Monday, August 15, 2005

What is the most important rule in SCUBA?

What is the most important rule in SCUBA? The answer to this question is drilled into our students, "Never hold your breath". However, I would like to add a second and third rule. The second rule is dive within your limits and the third rule (perhaps a little facetiously) is always read the fine print.

Recently an article appeared on Divernet.com that a British diver is faced with a huge bill of £40,000 for medical treatment due to decompression illness (see http://www.divernet.com/news/stories/130805bill.shtml). It appears that he violated the conditions of the insurance by diving deeper than the30m (90feet) limit of the policy. According to the article, his maximum depth was 49.5m (approximately 150feet).

Please don't misunderstand my comments below as directed toward the unfortunate gentleman mentioned in the article. I merely want to draw some general conclusions from the article and in no way am I saying anything about the diver, his skill or the treatment he received.
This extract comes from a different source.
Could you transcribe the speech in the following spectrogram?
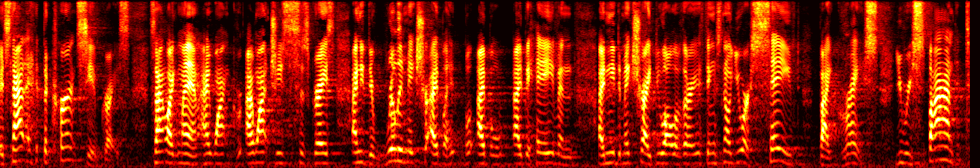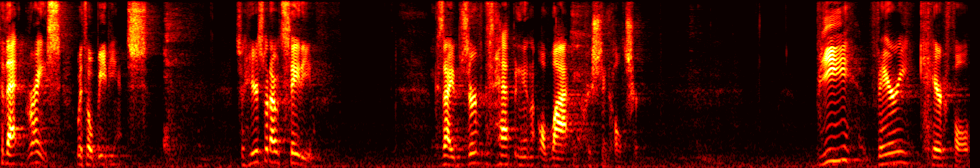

There are two immediate conclusions to draw from the article. The first is that one should know what the conditions of the insurance policy are before diving. Some insurance policies are very strict about depth limits etc. When it comes to diver insurance, cheaper is not the way to go.

The second is a general observation about safe diving practices. Recreational divers are certified to dive to a depth of 40m (130 feet). However, most training organizations recommend that dives are limited to 100 feet or shallower. The problem with deep diving and physiology is that each person is affected differently. Two divers of similar age and experience can do exactly identical dives and one could be affected by decompression illness and the other one not.

There are many factors that affect and influence one's risk factors. In this specific case dehydration could have played a major role. The key point though is that one should dive well within one's training and ability. Discretion is always the better part of valor when it comes to recreational diving. The dive insurance that most divers use that I am familiar with is Divers Alert Network.

The insurance that DAN offers is sold in three tiers. At the most basic level the insurance covers dives up to 130 feet.(http://www.diversalertnetwork.com/insurance/plans.asp)  The more expensive options cover dives to any depth. From anecdotal evidence it is clear that DAN is very supportive of divers. Sarah M let me know via a comment that DAN insurance is available in Europe – the head office is in Italy.

One can never be totally sure that you will not be "hit" by decompression illness. Therefore one should always dive to safe and established guidelines and remember rule number 3: always read the fine print of the insurance policies!        

3 comments:

Sarah said...

DAN is available in the UK and throughout most of Europe (the head office for Europe is based in Italy)

Sarah M

BWRAF said...

Thanks Sarah - I will update my comments.

Susan said...

Should you invest in dive insurance right away? The obvious answer is probably yes, but I don't really know much about it.